Create a list of articles to read later. You will be able to access your list from any article in Discover.
You don't have any saved articles.
A team of researchers led by Dr. Ronald Jenner at the Natural History Museum and Eivind Undheim at the University of Oslo and the University of Queensland, have been unravelling the evolution of centipede venom. Through comparative proteotranscriptomic analysis they have discovered that centipedes have evolved complex venoms five separate times in the five different living orders of the group.
Centipedes are among the most ancient groups of venomous predatory land animals. Based on the current understanding of venoms in other groups, such as reptiles, the team had expected to find that the earliest centipedes would have already evolved complex venoms to catch their prey and defend against predators, but that turns out not to be the case.
To better understand the origin of centipede venom the team carried out ancestral state reconstructions.
Dr. Jenner explains, 'To our surprise centipede venom emerged as a simple toxin cocktail of about four components, and centipede venoms remained relatively simple cocktails for about the first 50 million years of centipede evolution.'
It appears that it was only after the five living orders of centipedes had split from each other that complex venoms evolved in parallel in the different orders.
'This degree of parallel evolution of complex venoms within a venomous group is unique and unexpected. We found that different centipede orders have completely different venoms, with no single component shared between all the orders. Hence, there is no such thing as ‘centipede venom’ as it depends entirely on what group of centipedes you are talking about.'
The study has raised more questions about the evolution of these unusual animals but for now these may be difficult to answer. Only one species Strigamia maritima of centipede has currently had its genome sequenced and analysis has shown that this species has lost all four components that were present in the ancestral centipede venom. In short very little can be learned from this species in terms of the evolution and origin of centipede venoms.
Dr. Jenner adds, ‘It turns out in this case that currently the most heavily studied species of the group is the most different from its ancestors, and therefore it can provide little informative about the evolutionary origin of the group.

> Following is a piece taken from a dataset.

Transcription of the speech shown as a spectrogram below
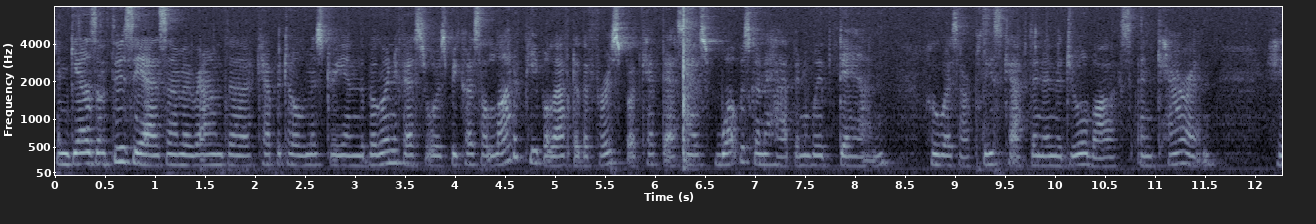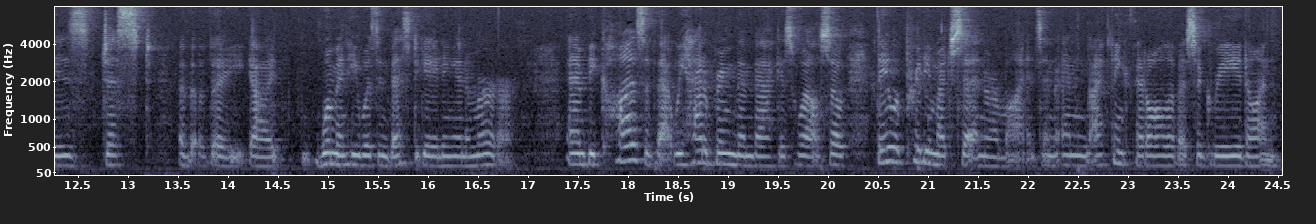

We hope that as more species are studied in greater detail we will be able to understand how this unusual example of parallel venom evolution occurred across the centipede orders.’
The study concludes that the evolution of the toxins that shape centipede venom arsenals are not concentrated in their early evolutionary history but are still happening frequently across the species.
The paper Parallel evolution of complex centipede venoms revealed by comparative proteotranscriptomic analyses is published in the journal of Molecular Biology & Evolution.
Notes for editors
Images are available to download here, please credit as named.
The Natural History Museum exists to inspire a love of the natural world and unlock answers to the big issues facing humanity and the planet. It is a world-leading science research centre, and through its unique collection and unrivalled expertise it is tackling issues such as food security, eradicating diseases and managing resource scarcity.
The Natural History Museum is the most visited natural history museum in Europe and the top science attraction in the UK; we welcome around five million visitors each year and our website receives over 850,000 unique visitors a month. People come from around the world to enjoy our galleries and events and engage both in-person and online with our science and educational activities through innovative programmes and citizen science projects.